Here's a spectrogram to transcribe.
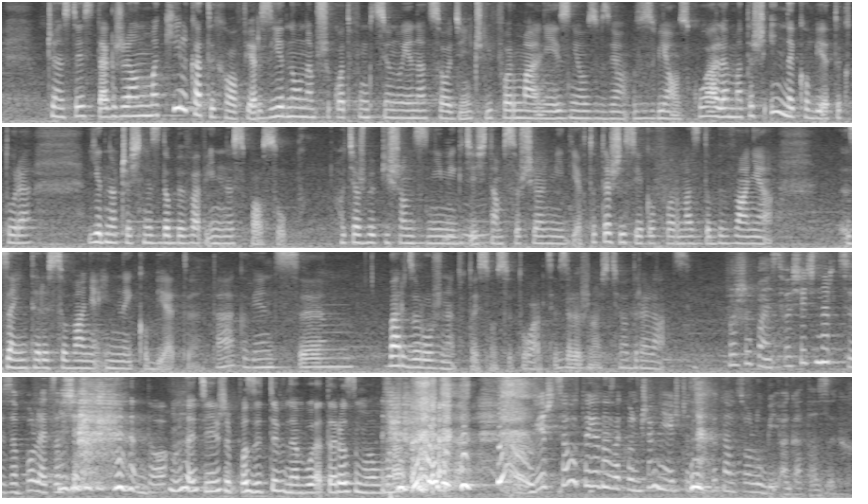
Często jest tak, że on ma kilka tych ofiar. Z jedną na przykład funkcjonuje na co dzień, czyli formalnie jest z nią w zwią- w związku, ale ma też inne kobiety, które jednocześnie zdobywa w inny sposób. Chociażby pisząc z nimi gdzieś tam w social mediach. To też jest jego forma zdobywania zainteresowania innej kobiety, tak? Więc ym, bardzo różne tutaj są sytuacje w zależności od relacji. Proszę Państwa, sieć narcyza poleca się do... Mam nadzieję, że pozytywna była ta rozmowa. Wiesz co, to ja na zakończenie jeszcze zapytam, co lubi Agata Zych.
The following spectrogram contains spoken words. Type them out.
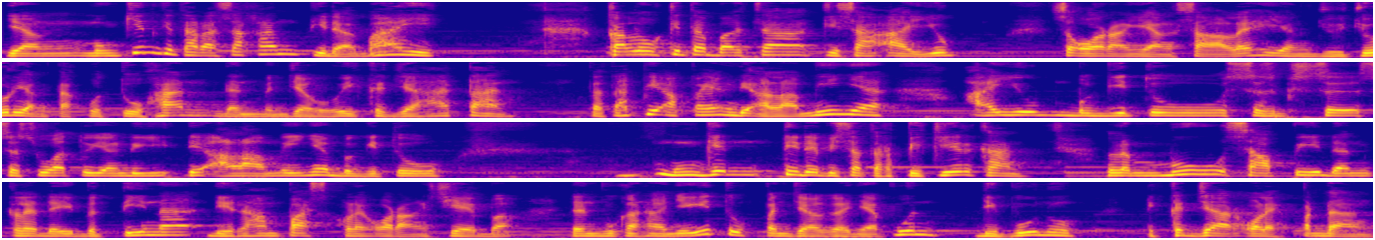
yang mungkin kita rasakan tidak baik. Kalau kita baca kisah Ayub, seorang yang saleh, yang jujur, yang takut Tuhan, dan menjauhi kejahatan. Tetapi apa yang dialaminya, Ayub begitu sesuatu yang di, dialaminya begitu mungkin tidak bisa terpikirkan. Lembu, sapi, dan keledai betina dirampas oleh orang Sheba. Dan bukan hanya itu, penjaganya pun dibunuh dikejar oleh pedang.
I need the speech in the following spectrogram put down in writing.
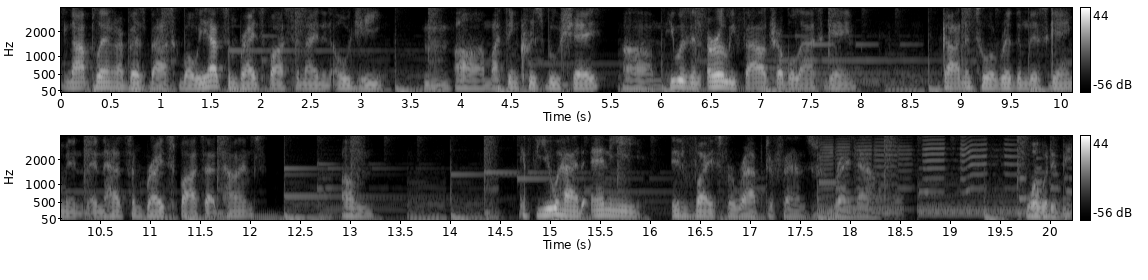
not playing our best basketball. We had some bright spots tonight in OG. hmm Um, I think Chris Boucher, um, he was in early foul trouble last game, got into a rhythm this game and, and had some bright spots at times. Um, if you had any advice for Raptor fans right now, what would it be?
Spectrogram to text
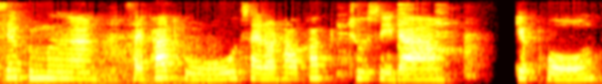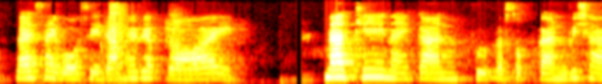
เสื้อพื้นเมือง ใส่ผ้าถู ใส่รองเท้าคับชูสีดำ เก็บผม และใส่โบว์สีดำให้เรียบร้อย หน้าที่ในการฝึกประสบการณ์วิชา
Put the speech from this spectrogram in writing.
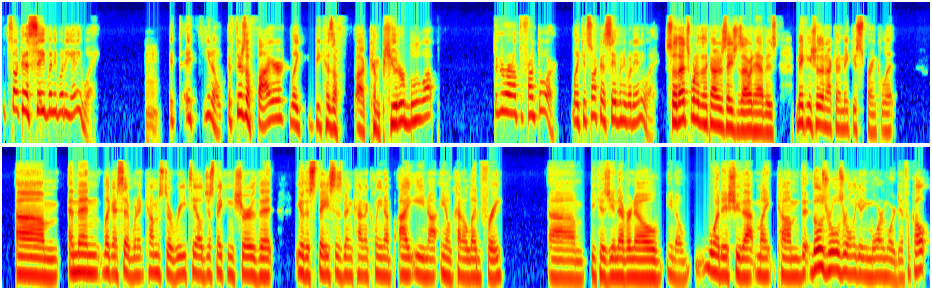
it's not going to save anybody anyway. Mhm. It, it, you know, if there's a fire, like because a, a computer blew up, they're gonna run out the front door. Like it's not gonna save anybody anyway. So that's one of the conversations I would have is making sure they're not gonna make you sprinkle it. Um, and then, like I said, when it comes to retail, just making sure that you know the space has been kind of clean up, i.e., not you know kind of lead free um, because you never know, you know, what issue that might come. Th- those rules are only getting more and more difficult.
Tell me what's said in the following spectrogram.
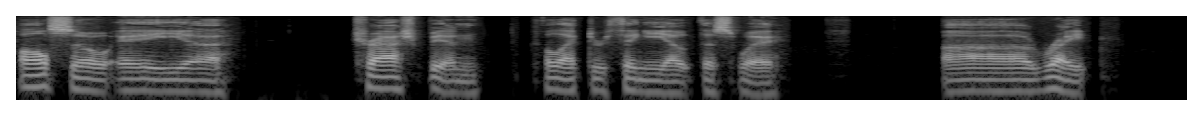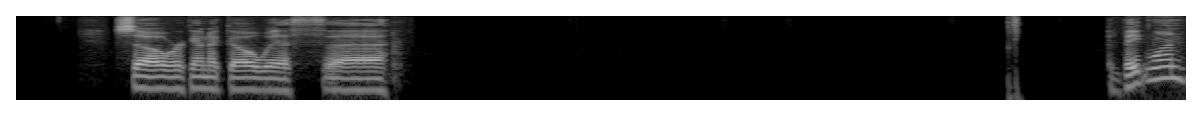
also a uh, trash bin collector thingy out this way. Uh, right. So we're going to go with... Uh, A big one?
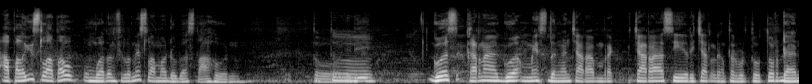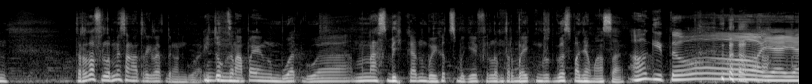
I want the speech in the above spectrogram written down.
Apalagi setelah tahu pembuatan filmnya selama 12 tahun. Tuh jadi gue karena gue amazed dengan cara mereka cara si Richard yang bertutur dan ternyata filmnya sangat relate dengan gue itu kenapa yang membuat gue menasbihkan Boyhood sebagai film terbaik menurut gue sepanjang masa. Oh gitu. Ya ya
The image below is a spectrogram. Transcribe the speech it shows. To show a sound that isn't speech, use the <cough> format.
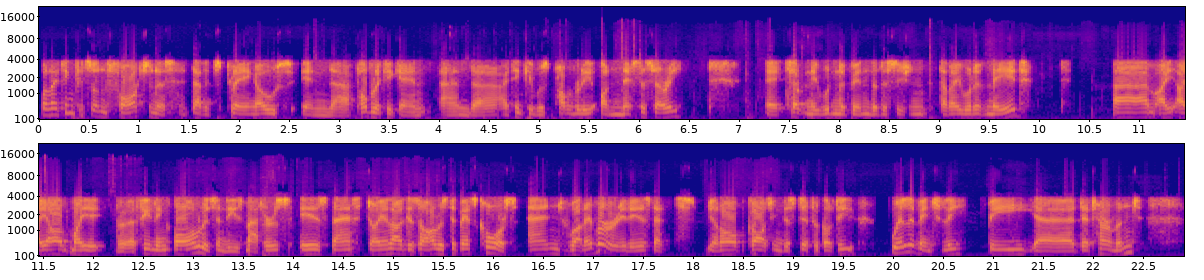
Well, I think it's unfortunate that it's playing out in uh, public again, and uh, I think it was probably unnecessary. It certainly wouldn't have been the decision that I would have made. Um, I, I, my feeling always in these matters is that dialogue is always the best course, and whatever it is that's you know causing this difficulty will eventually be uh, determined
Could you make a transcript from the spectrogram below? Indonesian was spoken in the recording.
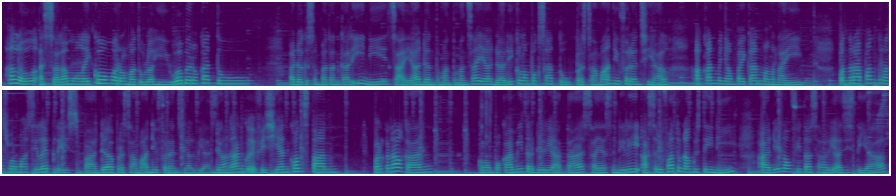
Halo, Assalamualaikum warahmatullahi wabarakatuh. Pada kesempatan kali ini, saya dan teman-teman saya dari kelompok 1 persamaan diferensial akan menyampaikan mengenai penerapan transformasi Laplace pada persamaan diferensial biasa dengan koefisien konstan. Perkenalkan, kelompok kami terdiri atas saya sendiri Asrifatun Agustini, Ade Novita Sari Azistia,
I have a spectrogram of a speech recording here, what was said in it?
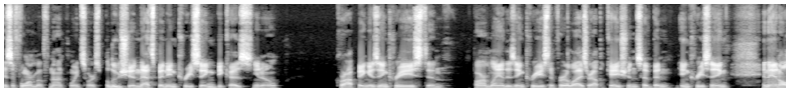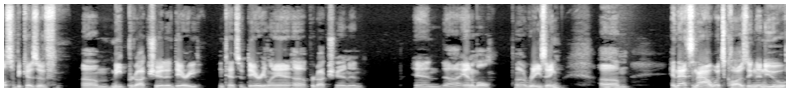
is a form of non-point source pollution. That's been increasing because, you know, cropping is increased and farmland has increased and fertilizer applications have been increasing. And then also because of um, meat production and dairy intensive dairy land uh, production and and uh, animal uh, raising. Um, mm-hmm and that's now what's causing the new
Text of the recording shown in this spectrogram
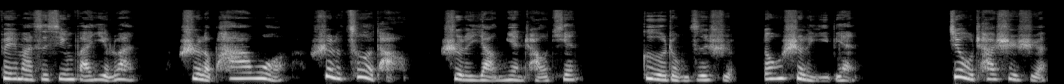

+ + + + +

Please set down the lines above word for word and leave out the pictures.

Here's a spectrogram to transcribe.
Często jest tak, że on ma kilka tych ofiar. Z jedną na przykład funkcjonuje na co dzień, czyli formalnie jest z nią w zwią- w związku, ale ma też inne kobiety, które jednocześnie zdobywa w inny sposób. Chociażby pisząc z nimi gdzieś tam w social mediach. To też jest jego forma zdobywania zainteresowania innej kobiety, tak? Więc ym, bardzo różne tutaj są sytuacje w zależności od relacji. Proszę Państwa, sieć narcyza poleca się do... Mam nadzieję, że pozytywna była ta rozmowa. Wiesz co, to ja na zakończenie jeszcze zapytam, co lubi Agata Zych.
The following spectrogram contains spoken words. Type them out.
yang mungkin kita rasakan tidak baik. Kalau kita baca kisah Ayub, seorang yang saleh, yang jujur, yang takut Tuhan, dan menjauhi kejahatan. Tetapi apa yang dialaminya, Ayub begitu sesuatu yang di, dialaminya begitu mungkin tidak bisa terpikirkan. Lembu, sapi, dan keledai betina dirampas oleh orang Sheba. Dan bukan hanya itu, penjaganya pun dibunuh dikejar oleh pedang.
I need the speech in the following spectrogram put down in writing.
not playing our best basketball. We had some bright spots tonight in OG. hmm Um, I think Chris Boucher, um, he was in early foul trouble last game, got into a rhythm this game and, and had some bright spots at times. Um, if you had any advice for Raptor fans right now, what would it be?
Spectrogram to text
เสื้อพื้นเมือง ใส่ผ้าถู ใส่รองเท้าคับชูสีดำ เก็บผม และใส่โบว์สีดำให้เรียบร้อย หน้าที่ในการฝึกประสบการณ์วิชา
Put the speech from this spectrogram in writing.
it's not going to save anybody anyway. Mhm. It, it, you know, if there's a fire, like because a, a computer blew up, they're gonna run out the front door. Like it's not gonna save anybody anyway. So that's one of the conversations I would have is making sure they're not gonna make you sprinkle it. Um, and then, like I said, when it comes to retail, just making sure that you know the space has been kind of clean up, i.e., not you know kind of lead free um, because you never know, you know, what issue that might come. Th- those rules are only getting more and more difficult.
Tell me what's said in the following spectrogram.
also a uh, trash bin collector thingy out this way. Uh, right. So we're going to go with... Uh, A big one?
I want the speech in the above spectrogram written down.
Apalagi setelah tahu pembuatan filmnya selama 12 tahun. Tuh jadi gue karena gue amazed dengan cara mereka cara si Richard yang bertutur dan ternyata filmnya sangat relate dengan gue itu kenapa yang membuat gue menasbihkan Boyhood sebagai film terbaik menurut gue sepanjang masa. Oh gitu. Ya ya
The image below is a spectrogram. Transcribe the speech it shows. To show a sound that isn't speech, use the <cough> format.
Well, I think it's unfortunate that it's playing out in uh, public again, and uh, I think it was probably unnecessary. It certainly wouldn't have been the decision that I would have made. Um, I, I, my feeling always in these matters is that dialogue is always the best course, and whatever it is that's you know causing this difficulty will eventually be uh, determined
Could you make a transcript from the spectrogram below? Indonesian was spoken in the recording.
Halo, Assalamualaikum warahmatullahi wabarakatuh. Pada kesempatan kali ini, saya dan teman-teman saya dari kelompok 1 persamaan diferensial akan menyampaikan mengenai penerapan transformasi Laplace pada persamaan diferensial biasa dengan koefisien konstan. Perkenalkan, kelompok kami terdiri atas saya sendiri Asrifatun Agustini, Ade Novita Sari Azistia,
I have a spectrogram of a speech recording here, what was said in it?
is a form of non-point source pollution. That's been increasing because, you know, cropping is increased and farmland has increased and fertilizer applications have been increasing. And then also because of um, meat production and dairy intensive dairy land uh, production and and uh, animal uh, raising. Um, mm-hmm and that's now what's causing the new
Text of the recording shown in this spectrogram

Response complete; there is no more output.